The political track requires negotiation of a political agreement between Iran and the powers—this should be in parallel with U.S. bilateral discussions with Iran— which should include agreement about what nuclear activities Iran will do and what other activities Iran agrees not to do. The agreement may include incentives provided to Iran (such as these incentives for future nuclear cooperation) and a confidence-building verification protocol; it will have to resolve how the United Nations Security Council’s demand for suspension of all Iranian enrichment-related and reprocessing activities will be handled; and, last but not least, it must incorporate a robust verification mandate for the IAEA in Iran. In practice such a political agreement will depend on Iran’s political will, bolstered by incentives in the deal Iran makes with the powers.

How could IAEA verification go forward under such an agreement?  One roadmap to resolution looks something like this:


  • Iran voluntarily brings into force its Additional Protocol, and submits an updated expanded declaration to the IAEA, including information on unreported activities prior to 2003;


  • In parallel, Iran voluntarily adopts the modified Code 3.1 of its Subsidiary Arrangements General Part on early design information and submits declarations under it to the IAEA on new reactors and enrichment facilities, as well as on the IR-40 heavy water reactor at Arak;


  • The IAEA, after receiving the expanded declaration for the Additional Protocol submitted by Iran, begins the process that can lead to a broader conclusion, with the recognition by Iran that getting to the broader conclusion will take a long period of time;


  • The IAEA will consider issues related to the “possible military dimensions” of Iran’s nuclear program prior to 2003 (including access to the Parchin site) as part of the evaluation of Iran’s AP expanded declaration. These issues may not be resolved quickly but they would have to be resolved prior to the IAEA giving Iran a broader conclusion.


It would be fair to say that for a few states with complex nuclear fuel cycle programs, some issues have been evaluated by the IAEA during implementation of the Additional Protocol whose resolution required about five years. In the case of Iran, given that the IAEA has since 2003 learned quite a bit about Iran’s nuclear program, it might be possible to arrive at a broader conclusion in two to three years—provided that Iran fully cooperates with the IAEA.

The IAEA does not “close files.” Terms of its safeguards agreements and Additional Protocols obligate the IAEA to perform ongoing evaluation that all nuclear material remains in peaceful activities. This may include requests for access to locations and information on the basis of new information raising questions about the correctness and completeness of the state’s declarations.
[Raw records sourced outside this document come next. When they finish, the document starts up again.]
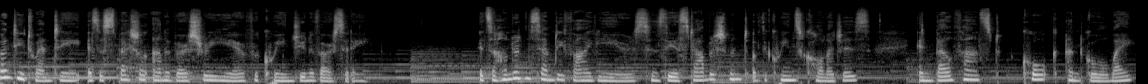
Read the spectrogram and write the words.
2020 is a special anniversary year for Queen's University. It's 175 years since the establishment of the Queen's Colleges in Belfast, Cork, and Galway,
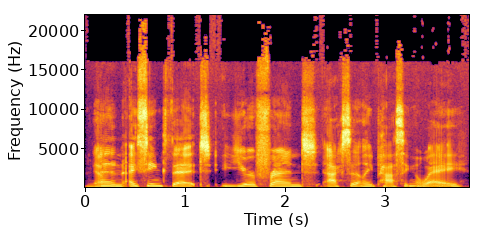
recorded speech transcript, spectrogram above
Yep. And I think that your friend accidentally passing away,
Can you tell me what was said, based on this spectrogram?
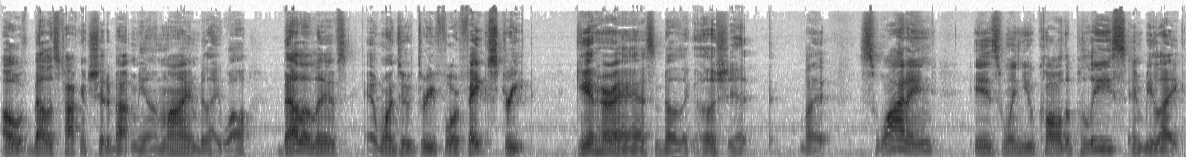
oh, if Bella's talking shit about me online, be like, well, Bella lives at 1234 Fake Street. Get her ass. And Bella's like, oh shit. But swatting is when you call the police and be like,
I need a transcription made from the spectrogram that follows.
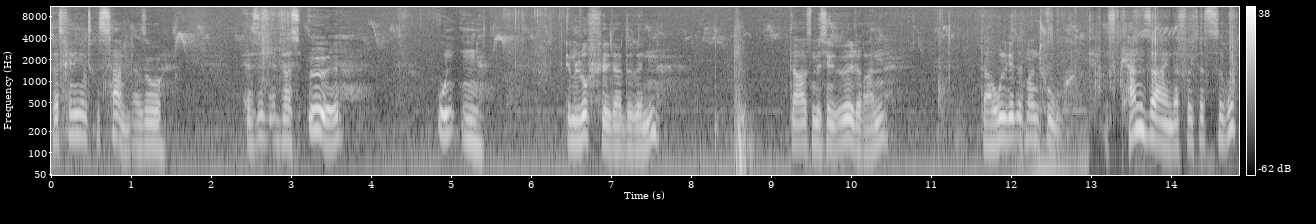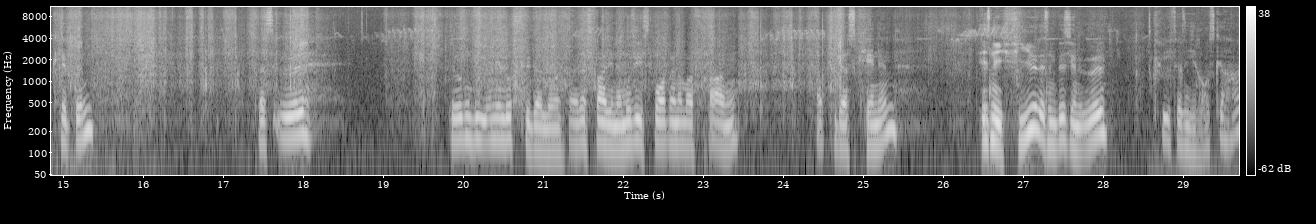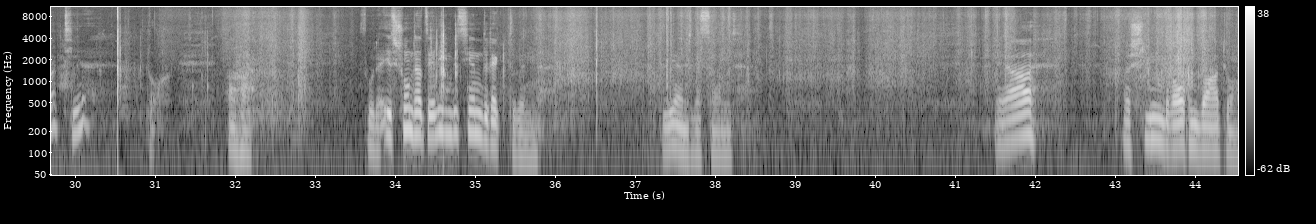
Das finde ich interessant. Also es ist etwas Öl unten im Luftfilter drin. Da ist ein bisschen Öl dran. Da hole ich jetzt erstmal ein Tuch. Es kann sein, dass durch das Zurückkippen das Öl irgendwie in den Luftfilter läuft. Aber das weiß ich, da muss ich Sportman nochmal fragen, ob die das kennen. Ist nicht viel, ist ein bisschen Öl. Kriege ich das nicht rausgehakt hier? Doch. Aha. So, da ist schon tatsächlich ein bisschen Dreck drin. Sehr interessant. Ja, Maschinen brauchen Wartung.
As Iran implements the above steps, and the international community develops growing confidence in the fully peaceful nature of Iran’s nuclear activities, the intensity of IAEA safeguards implementation on declared nuclear material in Iran will come into accordance with the practice in other NPT states which have an Additional Protocol. That assumes however that Iran’s leaders’ repeated statements that Iran is only interested in peaceful uses of nuclear energy are true.